» **TASK**: Restate word for word the section of the entries that opens at the line containing "Put the spoken" and closes at the line containing "There's speech in", both lines kept, pictures dropped.

[[ EXERCISE MATERIALS, beginning ]]

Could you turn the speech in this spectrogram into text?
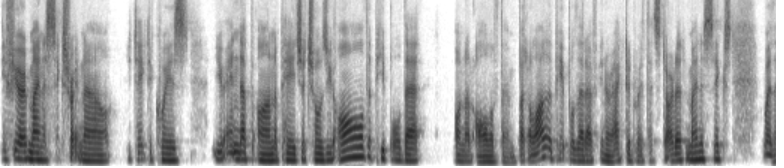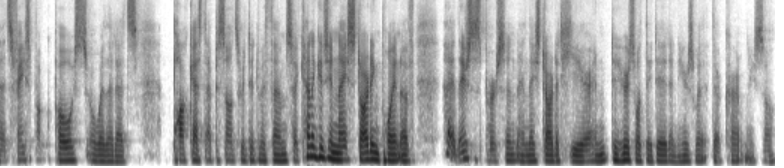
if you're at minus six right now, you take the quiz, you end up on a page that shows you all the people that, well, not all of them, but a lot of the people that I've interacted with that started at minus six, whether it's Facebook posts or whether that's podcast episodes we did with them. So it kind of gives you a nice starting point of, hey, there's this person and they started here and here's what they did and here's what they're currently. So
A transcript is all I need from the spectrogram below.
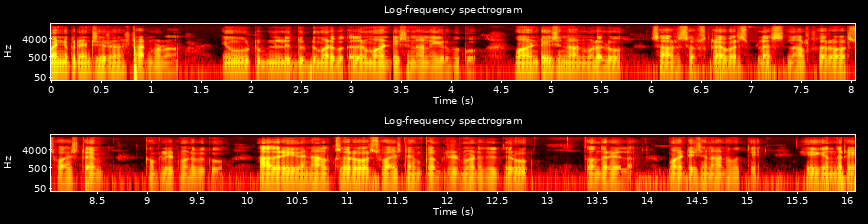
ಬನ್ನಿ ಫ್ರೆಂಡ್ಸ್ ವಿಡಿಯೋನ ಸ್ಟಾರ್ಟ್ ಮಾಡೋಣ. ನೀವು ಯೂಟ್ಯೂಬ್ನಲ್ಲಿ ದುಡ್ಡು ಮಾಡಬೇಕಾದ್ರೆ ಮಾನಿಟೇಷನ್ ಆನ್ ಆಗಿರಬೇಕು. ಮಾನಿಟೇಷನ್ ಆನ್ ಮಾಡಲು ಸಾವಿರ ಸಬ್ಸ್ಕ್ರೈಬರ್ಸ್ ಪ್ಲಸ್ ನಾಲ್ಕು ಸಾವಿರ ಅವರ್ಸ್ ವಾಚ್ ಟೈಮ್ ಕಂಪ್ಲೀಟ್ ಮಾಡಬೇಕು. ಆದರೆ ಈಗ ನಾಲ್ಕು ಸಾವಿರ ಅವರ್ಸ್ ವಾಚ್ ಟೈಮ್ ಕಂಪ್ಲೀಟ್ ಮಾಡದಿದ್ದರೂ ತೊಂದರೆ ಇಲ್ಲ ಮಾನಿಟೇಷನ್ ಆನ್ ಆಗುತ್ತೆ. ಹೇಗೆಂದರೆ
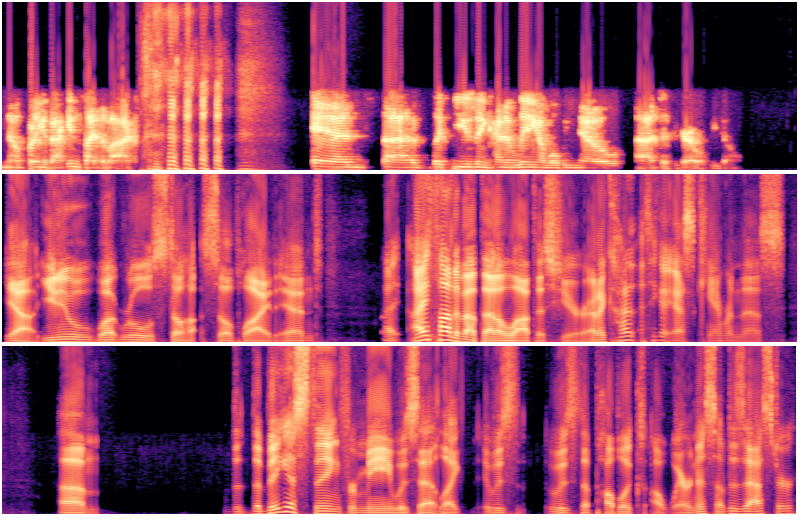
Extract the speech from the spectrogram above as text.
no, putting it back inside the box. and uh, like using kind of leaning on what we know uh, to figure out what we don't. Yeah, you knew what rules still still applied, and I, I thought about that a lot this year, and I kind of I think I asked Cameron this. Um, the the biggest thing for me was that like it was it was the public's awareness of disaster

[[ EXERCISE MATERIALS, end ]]
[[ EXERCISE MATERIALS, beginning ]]

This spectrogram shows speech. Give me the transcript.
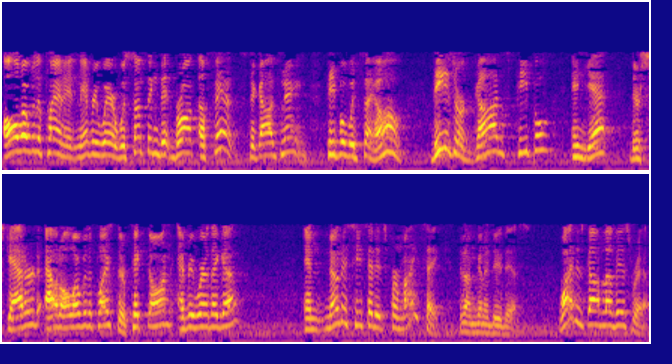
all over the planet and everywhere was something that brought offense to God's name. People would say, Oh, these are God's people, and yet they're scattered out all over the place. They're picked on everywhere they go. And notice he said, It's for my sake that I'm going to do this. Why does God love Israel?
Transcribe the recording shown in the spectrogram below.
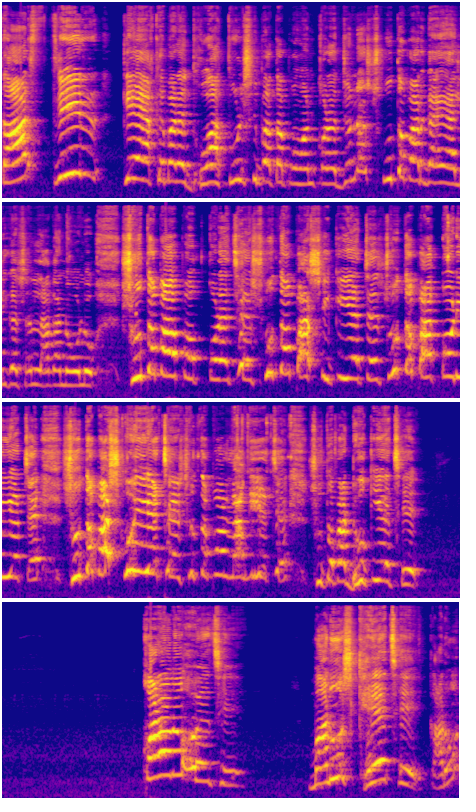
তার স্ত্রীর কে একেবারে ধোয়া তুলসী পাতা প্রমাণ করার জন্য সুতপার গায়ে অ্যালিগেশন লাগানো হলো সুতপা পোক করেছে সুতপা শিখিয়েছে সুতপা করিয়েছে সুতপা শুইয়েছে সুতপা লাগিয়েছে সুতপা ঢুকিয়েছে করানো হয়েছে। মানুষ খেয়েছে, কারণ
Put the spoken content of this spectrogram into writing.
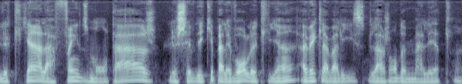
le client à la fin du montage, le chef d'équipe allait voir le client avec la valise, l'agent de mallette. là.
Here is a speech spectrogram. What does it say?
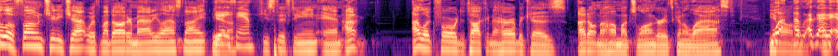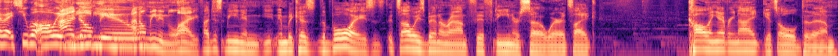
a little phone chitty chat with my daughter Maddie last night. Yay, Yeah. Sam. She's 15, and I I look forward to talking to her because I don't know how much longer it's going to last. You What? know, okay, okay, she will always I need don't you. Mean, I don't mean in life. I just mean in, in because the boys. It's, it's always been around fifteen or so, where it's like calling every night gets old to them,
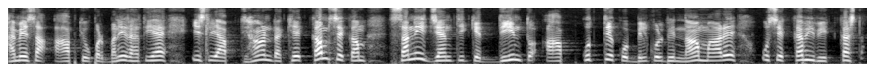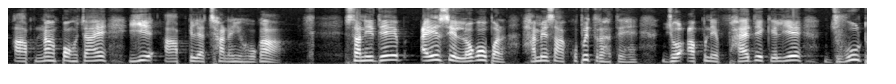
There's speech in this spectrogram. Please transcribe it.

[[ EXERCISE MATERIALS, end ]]
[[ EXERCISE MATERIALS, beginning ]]

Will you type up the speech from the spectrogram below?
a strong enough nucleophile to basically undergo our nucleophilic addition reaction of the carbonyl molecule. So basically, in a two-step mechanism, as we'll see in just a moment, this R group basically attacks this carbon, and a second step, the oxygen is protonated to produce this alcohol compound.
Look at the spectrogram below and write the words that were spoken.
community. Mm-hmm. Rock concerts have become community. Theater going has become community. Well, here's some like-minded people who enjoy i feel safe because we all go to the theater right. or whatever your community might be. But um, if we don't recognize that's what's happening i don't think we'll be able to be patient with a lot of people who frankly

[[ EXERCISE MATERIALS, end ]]

» **SOLUTION TO THIS PROBLEM**:
Put the spoken content of this spectrogram into writing.
le client à la fin du montage, le chef d'équipe allait voir le client avec la valise, l'agent de mallette. là.
Here is a speech spectrogram. What does it say?
a little phone chitty chat with my daughter Maddie last night. Yay, Yeah. Sam. She's 15, and I I look forward to talking to her because I don't know how much longer it's going to last. You What? know, okay, okay, she will always I need don't you. Mean, I don't mean in life. I just mean in, in because the boys. It's, it's always been around fifteen or so, where it's like calling every night gets old to them,
There's speech in this spectrogram. Please transcribe it.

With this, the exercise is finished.